**ABOUT THIS EXERCISE:**
Print the data in full, exactly as it reads.

**GIVEN DATA:**
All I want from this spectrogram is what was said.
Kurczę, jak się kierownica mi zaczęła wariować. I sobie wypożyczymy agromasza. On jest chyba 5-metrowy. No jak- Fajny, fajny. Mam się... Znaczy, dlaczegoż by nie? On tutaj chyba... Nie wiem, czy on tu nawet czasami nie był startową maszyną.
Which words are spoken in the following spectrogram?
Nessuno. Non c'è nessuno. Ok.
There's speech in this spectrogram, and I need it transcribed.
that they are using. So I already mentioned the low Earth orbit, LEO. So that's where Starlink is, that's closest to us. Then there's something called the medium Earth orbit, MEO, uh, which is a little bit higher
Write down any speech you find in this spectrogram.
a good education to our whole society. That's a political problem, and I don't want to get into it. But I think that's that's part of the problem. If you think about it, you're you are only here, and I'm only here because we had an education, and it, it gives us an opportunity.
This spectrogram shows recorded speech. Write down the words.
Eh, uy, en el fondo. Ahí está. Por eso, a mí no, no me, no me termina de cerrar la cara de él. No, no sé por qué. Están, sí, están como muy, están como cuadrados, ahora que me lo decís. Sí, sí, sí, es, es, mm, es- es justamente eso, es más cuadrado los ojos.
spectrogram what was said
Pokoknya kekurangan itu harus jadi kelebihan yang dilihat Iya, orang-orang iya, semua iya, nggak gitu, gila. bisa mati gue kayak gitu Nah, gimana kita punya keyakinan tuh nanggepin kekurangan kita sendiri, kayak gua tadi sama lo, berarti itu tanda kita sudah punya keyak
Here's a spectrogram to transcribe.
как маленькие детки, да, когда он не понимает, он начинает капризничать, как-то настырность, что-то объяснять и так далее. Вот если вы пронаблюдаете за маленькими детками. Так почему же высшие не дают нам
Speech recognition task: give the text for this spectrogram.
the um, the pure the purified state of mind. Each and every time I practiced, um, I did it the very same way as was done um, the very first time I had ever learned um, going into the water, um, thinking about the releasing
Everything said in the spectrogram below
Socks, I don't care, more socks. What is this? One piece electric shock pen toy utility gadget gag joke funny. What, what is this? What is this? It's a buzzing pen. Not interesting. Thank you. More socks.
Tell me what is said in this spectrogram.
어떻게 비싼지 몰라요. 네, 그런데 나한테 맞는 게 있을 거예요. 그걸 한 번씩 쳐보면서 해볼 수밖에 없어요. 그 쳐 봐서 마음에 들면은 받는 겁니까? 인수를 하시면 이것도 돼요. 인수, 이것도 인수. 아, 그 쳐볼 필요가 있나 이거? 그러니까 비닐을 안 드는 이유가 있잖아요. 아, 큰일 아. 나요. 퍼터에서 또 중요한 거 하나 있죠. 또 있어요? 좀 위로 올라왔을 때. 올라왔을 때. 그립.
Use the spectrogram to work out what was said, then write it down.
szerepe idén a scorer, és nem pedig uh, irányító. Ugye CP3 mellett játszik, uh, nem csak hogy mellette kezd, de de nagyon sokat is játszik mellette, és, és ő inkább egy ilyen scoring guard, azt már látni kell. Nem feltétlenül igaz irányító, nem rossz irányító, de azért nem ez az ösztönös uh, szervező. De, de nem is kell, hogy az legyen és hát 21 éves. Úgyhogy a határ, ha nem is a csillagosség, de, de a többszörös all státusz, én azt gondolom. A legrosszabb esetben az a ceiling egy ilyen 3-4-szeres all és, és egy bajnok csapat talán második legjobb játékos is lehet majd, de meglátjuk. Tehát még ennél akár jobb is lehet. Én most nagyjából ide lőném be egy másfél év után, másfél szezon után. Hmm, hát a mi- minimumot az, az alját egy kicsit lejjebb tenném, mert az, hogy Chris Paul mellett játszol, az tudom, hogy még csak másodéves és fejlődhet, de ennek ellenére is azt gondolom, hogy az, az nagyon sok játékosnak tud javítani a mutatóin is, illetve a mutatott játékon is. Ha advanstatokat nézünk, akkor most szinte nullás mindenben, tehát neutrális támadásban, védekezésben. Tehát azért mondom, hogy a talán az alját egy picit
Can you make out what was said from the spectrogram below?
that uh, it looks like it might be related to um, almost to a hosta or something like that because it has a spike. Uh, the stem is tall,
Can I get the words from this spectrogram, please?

**WRITTEN REPLY:**
All I want from this spectrogram is what was said.
Kurczę, jak się kierownica mi zaczęła wariować. I sobie wypożyczymy agromasza. On jest chyba 5-metrowy. No jak- Fajny, fajny. Mam się... Znaczy, dlaczegoż by nie? On tutaj chyba... Nie wiem, czy on tu nawet czasami nie był startową maszyną.
Which words are spoken in the following spectrogram?
Nessuno. Non c'è nessuno. Ok.
There's speech in this spectrogram, and I need it transcribed.
that they are using. So I already mentioned the low Earth orbit, LEO. So that's where Starlink is, that's closest to us. Then there's something called the medium Earth orbit, MEO, uh, which is a little bit higher
Write down any speech you find in this spectrogram.
a good education to our whole society. That's a political problem, and I don't want to get into it. But I think that's that's part of the problem. If you think about it, you're you are only here, and I'm only here because we had an education, and it, it gives us an opportunity.
This spectrogram shows recorded speech. Write down the words.
Eh, uy, en el fondo. Ahí está. Por eso, a mí no, no me, no me termina de cerrar la cara de él. No, no sé por qué. Están, sí, están como muy, están como cuadrados, ahora que me lo decís. Sí, sí, sí, es, es, mm, es- es justamente eso, es más cuadrado los ojos.
spectrogram what was said
Pokoknya kekurangan itu harus jadi kelebihan yang dilihat Iya, orang-orang iya, semua iya, nggak gitu, gila. bisa mati gue kayak gitu Nah, gimana kita punya keyakinan tuh nanggepin kekurangan kita sendiri, kayak gua tadi sama lo, berarti itu tanda kita sudah punya keyak
Here's a spectrogram to transcribe.
как маленькие детки, да, когда он не понимает, он начинает капризничать, как-то настырность, что-то объяснять и так далее. Вот если вы пронаблюдаете за маленькими детками. Так почему же высшие не дают нам
Speech recognition task: give the text for this spectrogram.
the um, the pure the purified state of mind. Each and every time I practiced, um, I did it the very same way as was done um, the very first time I had ever learned um, going into the water, um, thinking about the releasing
Everything said in the spectrogram below
Socks, I don't care, more socks. What is this? One piece electric shock pen toy utility gadget gag joke funny. What, what is this? What is this? It's a buzzing pen. Not interesting. Thank you. More socks.
Tell me what is said in this spectrogram.
어떻게 비싼지 몰라요. 네, 그런데 나한테 맞는 게 있을 거예요. 그걸 한 번씩 쳐보면서 해볼 수밖에 없어요. 그 쳐 봐서 마음에 들면은 받는 겁니까? 인수를 하시면 이것도 돼요. 인수, 이것도 인수. 아, 그 쳐볼 필요가 있나 이거? 그러니까 비닐을 안 드는 이유가 있잖아요. 아, 큰일 아. 나요. 퍼터에서 또 중요한 거 하나 있죠. 또 있어요? 좀 위로 올라왔을 때. 올라왔을 때. 그립.
Use the spectrogram to work out what was said, then write it down.
szerepe idén a scorer, és nem pedig uh, irányító. Ugye CP3 mellett játszik, uh, nem csak hogy mellette kezd, de de nagyon sokat is játszik mellette, és, és ő inkább egy ilyen scoring guard, azt már látni kell. Nem feltétlenül igaz irányító, nem rossz irányító, de azért nem ez az ösztönös uh, szervező. De, de nem is kell, hogy az legyen és hát 21 éves. Úgyhogy a határ, ha nem is a csillagosség, de, de a többszörös all státusz, én azt gondolom. A legrosszabb esetben az a ceiling egy ilyen 3-4-szeres all és, és egy bajnok csapat talán második legjobb játékos is lehet majd, de meglátjuk. Tehát még ennél akár jobb is lehet. Én most nagyjából ide lőném be egy másfél év után, másfél szezon után. Hmm, hát a mi- minimumot az, az alját egy kicsit lejjebb tenném, mert az, hogy Chris Paul mellett játszol, az tudom, hogy még csak másodéves és fejlődhet, de ennek ellenére is azt gondolom, hogy az, az nagyon sok játékosnak tud javítani a mutatóin is, illetve a mutatott játékon is. Ha advanstatokat nézünk, akkor most szinte nullás mindenben, tehát neutrális támadásban, védekezésben. Tehát azért mondom, hogy a talán az alját egy picit
Can you make out what was said from the spectrogram below?
that uh, it looks like it might be related to um, almost to a hosta or something like that because it has a spike. Uh, the stem is tall,
Can I get the words from this spectrogram, please?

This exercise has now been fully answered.